ReCNTR, ArteEast & LIMA present: A Grain of Sand in the Mountain’s Belly | 28 March 2023 | 20:00 | LAB111, Amsterdam
We are delighted to team up once again with LIMA, and this time with ArteEast, for this screening curated by Nat Muller! The programme features several works by Jumana Emil Abboud who is our special guest for the week.
When and where
Date & Time: Tuesday 28 March 2023 | 20:00
Location: LAB 111, Amsterdam (LAB2)
Price: 7,50 euros | students 5,00 euros | Cineville
The screening will be followed by a Q&A with the artists. The evening will conclude with the opportunity to catch up at LAB111’s cafe in attendance of the curators and the artists.
About the programme

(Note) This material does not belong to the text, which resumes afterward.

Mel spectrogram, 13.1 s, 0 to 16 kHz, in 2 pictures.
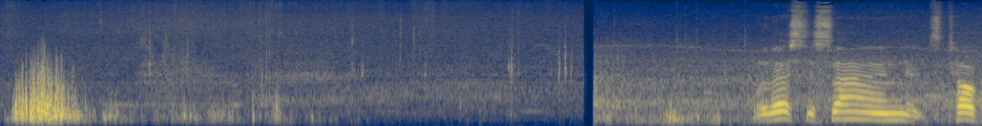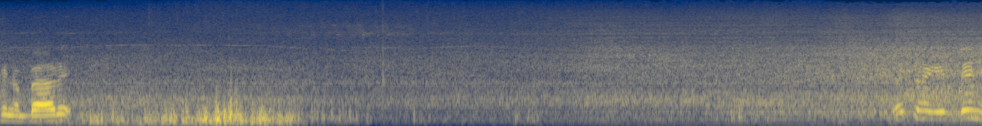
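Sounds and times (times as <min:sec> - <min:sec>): vehicle passing: 0:04.0 - 0:13.0.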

The programme revolves around the weird, dark, supernatural, and fantastical, and presents works from the ArteEast archive and network, as well as the LI-MA collection. It looks at how these — often under-explored — modes of the strange narrate complex historical, geo-political and socio-cultural realities, while opening an imaginary world of speculation and possibility. Through the enchanted otherworldliness of the spirit world, expanding universes, understated dread, and the coming to life of that what should remain petrified, these films not only mash up conceptions of time and space, but also blur the boundaries between human and nonhuman, life and nonlife.
The works in the programme travel through colonial pasts, extractivist presents, and improbable futures, rendering time and geography fluid and haunted. Landscapes, in the form of forests and waterways, deserts and mountains, become animate. While there is always a suggestion of looming catastrophe and implied violence lurking underneath, there is also an immense sense of potential. A grain of sand slumbers in the mountain’s belly, patiently waiting to transform into something else.
Jumana Emil Abboud, Giovanni Giaretta, Anika Schwarzlose & Brian D McKenna will be present for a Q&A after the screening.
A Grain of Sand in the Mountain’s Belly is co-presented by ArteEast, LI-MA and ReCNTR. This screening is part of the legacy program Unpacking the ArteArchive, which preserves and presents nearly 20 years of film and video programming by ArteEast. Part 1 of this program is screened online on artearchive.org from 23 March – 2 April 2023. Part 2 is screened online on artearchive.org from 13 – 23 April 2023.
About Nat Muller
Nat Muller, PhD, is an independent curator, writer and academic living in Amsterdam. She completed her AHRC-funded PhD Lost Futurities: Science Fiction in Contemporary Art from the Middle East at Birmingham City University in 2022. Nat is an expert in contemporary art from the Middle East and curated the Danish pavilion at the 2019 Venice Biennale, showing Palestinian artist Larissa Sansour. She has curated shows at major venues, including Eye Film Museum Amsterdam, Stedelijk Museum Bureau Amsterdam, The Mosaic Rooms in London and ifa Gallery in Berlin.
LIMA is an international pioneer and centre of expertise in the fields of archiving, preservation, and distribution of media art. LIMA represents artists and supports them in the presentation and development of new work. In collaboration with museums, artists, academies, and universities, LIMA researches and develops services and tools for makers and institutions, as well as methods and practices for dealing with digital art thoughtfully and sustainably. LIMA also preserves the memory of Dutch media art through its digital repository and conservation services.
Since its founding in 2003 as a NY-based film collective specializing in Middle Eastern film programming, ArteEast has become a leading organization advocating for and supporting artists from the Southwest Asian and North African (SWANA) region engaging with U.S.-based arts communities and audiences. Through public programming, strategic partnerships, dynamic online publications, and film platforms, ArteEast serves as a bridge, facilitating the interaction of the public with, and amplifying the voices of, artists, curators, filmmakers, and arts thought leaders from the SWANA region and its diaspora.
Image credit: Giovanni Giaretta, The Sailor, 2017.